After an idle summer, my ferrets are looking forward to getting stuck into their winter work, spreading chaos and heartache amongst Dumfries and Galloway’s rabbit population. The farm where we had such fun ferreting last year continued to carry a strong stock of rabbits long after the informal season closed, and I was hopeful that high densities of bunnies might mean that I was in for a sporting winter this year.
Sadly, the first signs of an outbreak of myxomatosis appeared a few weeks ago and it now looks like there could be quite an epidemic. A distorted and unhappy rabbit is not a sight that anyone likes to see, but I am particularly miffed about this outbreak which threatens to damage my ferreting chances this coming winter. From an ecological perspective, rabbits singlehandedly support their own complex tier of predatory animals, so when their numbers drop suddenly, all sorts of other birds and mammals will start to feel the pinch too.

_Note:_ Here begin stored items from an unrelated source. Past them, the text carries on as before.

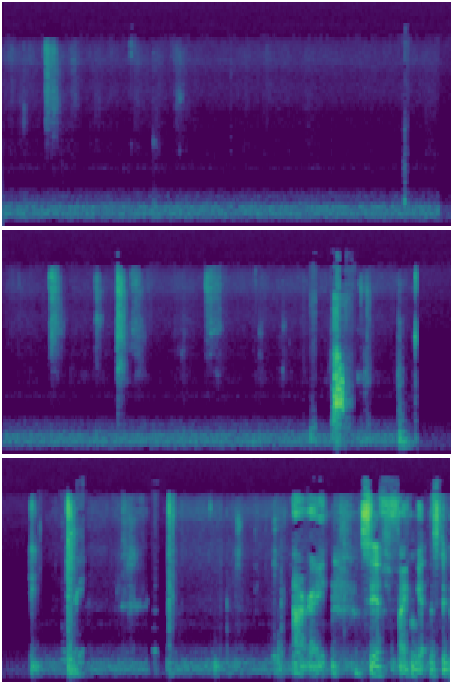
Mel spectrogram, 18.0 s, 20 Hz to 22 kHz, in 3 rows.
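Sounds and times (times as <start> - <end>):
low hum: 0.0 - 17.9
dog barking: 10.4 - 10.7
speech: 16.1 - 17.9.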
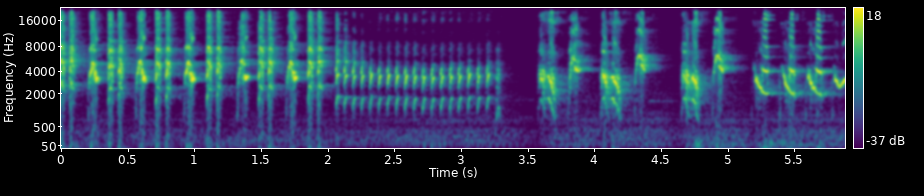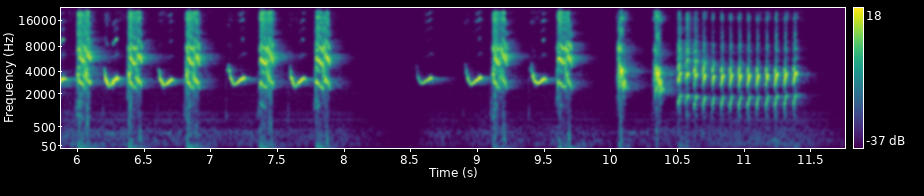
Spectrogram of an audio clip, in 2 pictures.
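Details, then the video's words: Long-tailed shrike lure song to make other birds sing soon: rapid, dry, ticking notes, a sustained buzzy trill, then a run of short downslurred whistles repeated at a steady pace, finishing with another harsh trill. "PANCINGAN CENDET AGAR CEPAT gacor"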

In recent years, myxomatosis is becoming much less devastating as rabbits build up immunities, but there is every chance that when I come to enter my ferrets in October, the boat will have sailed.